In terms of global exports, China placed second in 2021 with 369,355 metric tonnes, exceeded only by Kenya’s 557,000 metric tonnes. Taken together, these two nations accounted for nearly half of global tea exports from producing countries. Owing to its strong economic development, and cultural ties to tea, China’s domestic demand means that only 12% of the nation’s tea was exported.
As expected, the vast majority (84.6%) of China’s tea exports was green tea, followed by black (8%) and wulong (5.2%). By China’s recording system, jasmine green tea would be considered a flower/scented tea, and therefore categorized as such instead of being counted as part of green tea exports. Flower/scented teas represented 1.6% of 2021 exports. In dollar terms, green tea only accounted for about 64% of value, as its average dollar per kg rate was $4.76, while black tea and wulong tea rates were $14.02 and $14.76 per kg, respectively.

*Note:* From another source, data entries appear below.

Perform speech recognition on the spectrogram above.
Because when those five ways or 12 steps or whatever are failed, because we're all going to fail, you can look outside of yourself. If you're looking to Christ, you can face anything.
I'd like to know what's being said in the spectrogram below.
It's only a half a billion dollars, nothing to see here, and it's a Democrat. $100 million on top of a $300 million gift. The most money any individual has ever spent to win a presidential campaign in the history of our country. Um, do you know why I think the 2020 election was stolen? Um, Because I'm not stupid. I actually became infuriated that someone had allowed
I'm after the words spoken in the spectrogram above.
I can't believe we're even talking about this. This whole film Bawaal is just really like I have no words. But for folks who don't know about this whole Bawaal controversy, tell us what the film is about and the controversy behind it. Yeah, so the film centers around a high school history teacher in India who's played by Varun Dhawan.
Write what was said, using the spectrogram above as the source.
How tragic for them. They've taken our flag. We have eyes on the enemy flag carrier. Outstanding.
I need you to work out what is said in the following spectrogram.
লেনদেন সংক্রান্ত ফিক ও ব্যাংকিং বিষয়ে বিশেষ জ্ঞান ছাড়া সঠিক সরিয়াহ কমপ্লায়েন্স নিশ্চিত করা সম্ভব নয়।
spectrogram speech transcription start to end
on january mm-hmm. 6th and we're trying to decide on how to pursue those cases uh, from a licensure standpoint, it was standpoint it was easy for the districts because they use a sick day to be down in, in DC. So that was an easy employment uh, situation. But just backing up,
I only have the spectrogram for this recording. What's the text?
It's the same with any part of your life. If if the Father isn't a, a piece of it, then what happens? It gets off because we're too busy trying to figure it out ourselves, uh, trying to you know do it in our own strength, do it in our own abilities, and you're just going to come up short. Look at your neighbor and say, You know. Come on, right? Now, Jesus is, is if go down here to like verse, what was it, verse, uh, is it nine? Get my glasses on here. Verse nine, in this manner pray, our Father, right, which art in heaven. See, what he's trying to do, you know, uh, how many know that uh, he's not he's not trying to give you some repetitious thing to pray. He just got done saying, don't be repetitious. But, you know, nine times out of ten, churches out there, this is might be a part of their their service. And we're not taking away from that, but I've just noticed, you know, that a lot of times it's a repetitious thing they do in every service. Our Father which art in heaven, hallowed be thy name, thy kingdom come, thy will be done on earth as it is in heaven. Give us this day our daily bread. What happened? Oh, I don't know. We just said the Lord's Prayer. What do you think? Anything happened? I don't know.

For the past few years, the top destinations for China’s tea exports have been Morocco, Uzbekistan, and Ghana. Morocco, stands far above the rest, taking over 74,000 metric tonnes, or 20% of China’s total annual exports. Morocco has long been known for its tea drinking culture (think Moroccan mint tea) and its trade in packing and re-export of tea. Moving down the list of export destinations reveals Russia (18,164 metric tonnes) as the fifth largest recipient, and the United States (10,980 metric tonnes) as tenth largest customer of Chinese exports. China will be keeping an eye on both the US and Russia, as factors like trade disputes, sanctions and the war with Ukraine may further impact trade with these markets more so than with some of their other main tea trading partners.
Overall, indications point to China continuing to lead global tea production with the central and western portions of the country as driving forces. Exports, especially of green and black teas, are expected to remain steady in relation to production. This stability helps contribute to fairly moderate increases in average export prices as well, with the most recent 9 years showing a compound annual growth rate (CAGR) of 5.6% in USD per kilogram.